KK6MC/r in January Contest score without 902 and 1296
Good question Mike. If I had not operated 902 to 1296 my score would have been about 14600, so about a third of my score is attributable to operating on 902 and 1296.toggle quoted messageShow quoted text
It is not so much the points generated on those bands alone, but rather the mults on the lower bands multiply the higher per band QSO points. This accounts for about 5500 additional points due to the higher bands. Also in a somewhat lesser impact, the QSO points on the lower bands multiply the mults on the higher bands for another 2800 points or so.
The sharp observer will note the numbers don’t quite add up due to the grid multipliers, but they are good enough to give you an answer to your question.
So the higher bands are a good addition in the contest as they leverage disproportionately the QSOes on the lower bands. The same can be said of adding 222.1 and 432.1 to one’s repertoire if one is only running 144 and 50MHz. In what may be a paradoxical statement, score wise it pays to add higher bands when activity is low as it increases the score where there is activity.
In this contest, the higher bands made up for the lack of Es on 6M, at least where I operated.
This is the best I have ever done roving in the January contest. In the past I have had two scores near 15,000, one as W7QQ/r and one as KK6MC/r, but both times there was Es.
In the bigger picture, if I had only operated the lower 4 bands my score probably would have been much more competitive in the limited rover category than my score will be in classic rover class. But, with the poor weather in the eastern half of the country many rovers stayed home, so I may do better than I think I will in the classic category.

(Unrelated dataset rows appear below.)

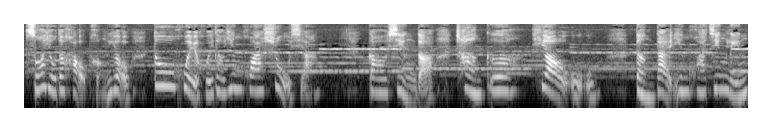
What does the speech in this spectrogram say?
所有的好朋友都会回到樱花树下。高兴地唱歌跳舞，等待樱花精灵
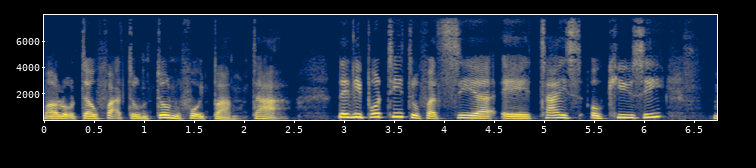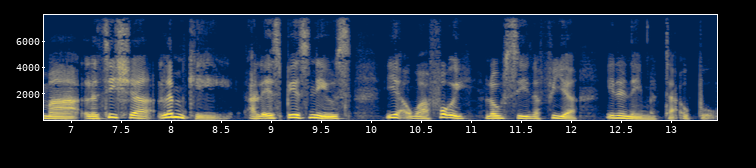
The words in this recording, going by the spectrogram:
ma o lo tau wha tonu tonu fo i pang tā. Nei li poti tu whatsia e Tais O'Cusey, ma Letitia Lemke al SBS News ia wa foi lo na fia i le nei mata upu.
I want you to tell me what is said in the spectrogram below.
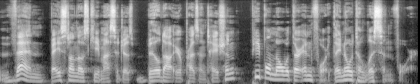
then based on those key messages, build out your presentation. People know what they're in for, they know what to listen for.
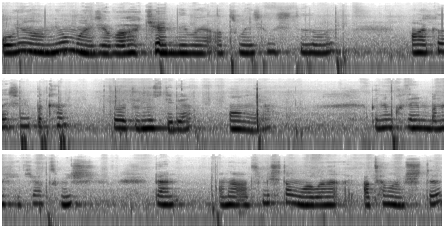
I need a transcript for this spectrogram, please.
oyun anlıyor mu acaba kendime atmaya çalıştığımı? Arkadaşlar bakın gördüğünüz gibi olmuyor. Benim kuzenim bana hediye atmış. Ben ona atmıştım ama bana atamamıştı.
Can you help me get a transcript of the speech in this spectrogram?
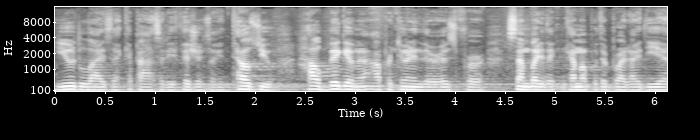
utilize that capacity efficiently. It tells you how big of an opportunity there is for somebody that can come up with a bright idea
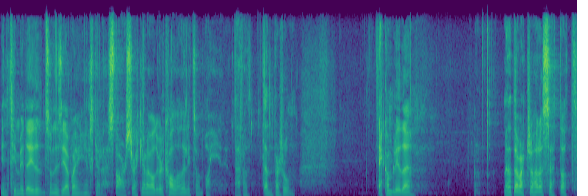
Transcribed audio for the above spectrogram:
intimidated, som de sier på engelsk, eller starstruck, eller hva du vil kalle det. Litt sånn Oi, der var den personen. Jeg kan bli det. Men etter hvert så har jeg sett at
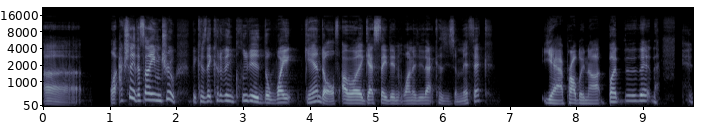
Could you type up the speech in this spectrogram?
Uh, well, actually, that's not even true because they could have included the white Gandalf. Although I guess they didn't want to do that because he's a mythic. Yeah, probably not. But the, the,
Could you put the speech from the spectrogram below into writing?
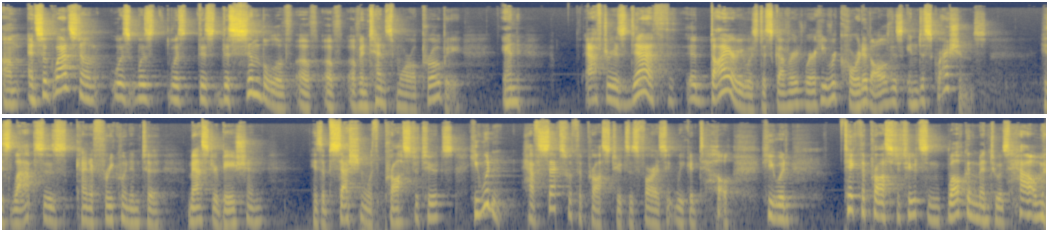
Um, and so Gladstone was was was this this symbol of, of of of intense moral probity, and after his death, a diary was discovered where he recorded all of his indiscretions, his lapses, kind of frequent into masturbation, his obsession with prostitutes. He wouldn't have sex with the prostitutes as far as we could tell. He would take the prostitutes and welcome them into his home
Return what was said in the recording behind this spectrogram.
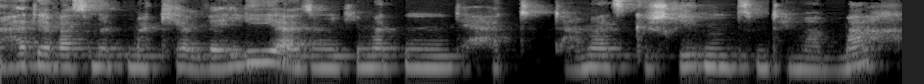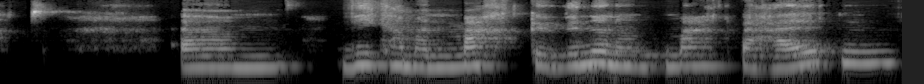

Thanks for the QSOs Mike, especially the ones from DM44 and DM45. - Duffey KK6MC
James Duffey KK6MC
Cedar Crest NM
On Jan 24, 2019, at 10:20, Michael Daly <email@example.com> wrote: